Records drawn from a dataset
■ ■ ■ ■ ■ ■ ■
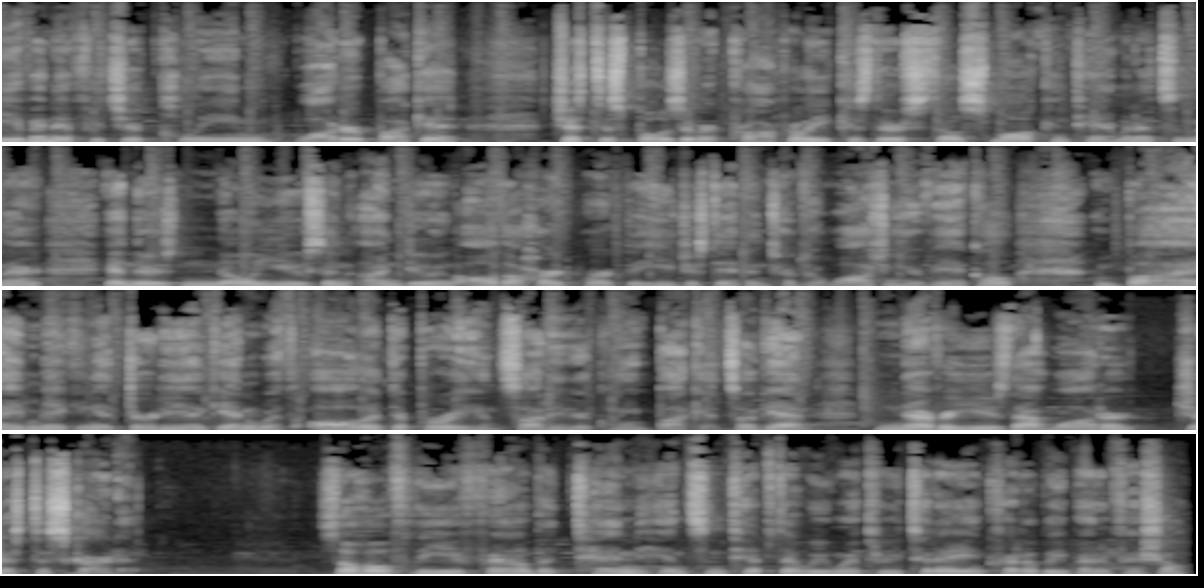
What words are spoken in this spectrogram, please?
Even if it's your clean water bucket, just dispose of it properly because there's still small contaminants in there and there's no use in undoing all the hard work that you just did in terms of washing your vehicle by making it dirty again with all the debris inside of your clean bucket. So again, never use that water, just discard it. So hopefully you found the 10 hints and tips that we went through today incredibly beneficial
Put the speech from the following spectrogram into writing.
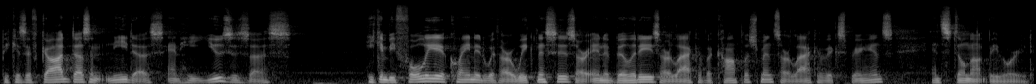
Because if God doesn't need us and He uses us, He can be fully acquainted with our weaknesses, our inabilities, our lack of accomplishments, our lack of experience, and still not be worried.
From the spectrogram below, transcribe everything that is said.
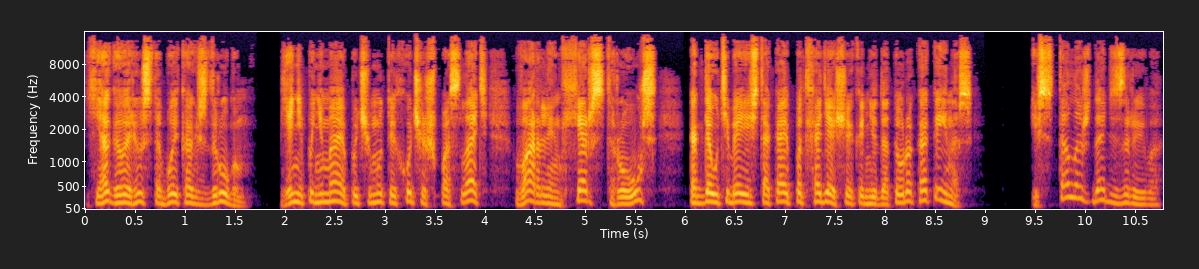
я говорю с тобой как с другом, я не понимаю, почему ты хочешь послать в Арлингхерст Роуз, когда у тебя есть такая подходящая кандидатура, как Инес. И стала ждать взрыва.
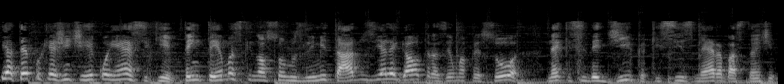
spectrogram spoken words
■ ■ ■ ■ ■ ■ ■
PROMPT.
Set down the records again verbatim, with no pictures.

RESPONSE.
What words are spoken in this spectrogram, please?
Even if it's your clean water bucket, just dispose of it properly because there's still small contaminants in there and there's no use in undoing all the hard work that you just did in terms of washing your vehicle by making it dirty again with all the debris inside of your clean bucket. So again, never use that water, just discard it. So hopefully you found the 10 hints and tips that we went through today incredibly beneficial
Put the speech from the following spectrogram into writing.
Because if God doesn't need us and He uses us, He can be fully acquainted with our weaknesses, our inabilities, our lack of accomplishments, our lack of experience, and still not be worried.
From the spectrogram below, transcribe everything that is said.
я говорю с тобой как с другом, я не понимаю, почему ты хочешь послать в Арлингхерст Роуз, когда у тебя есть такая подходящая кандидатура, как Инес. И стала ждать взрыва.
spectrogram spoken words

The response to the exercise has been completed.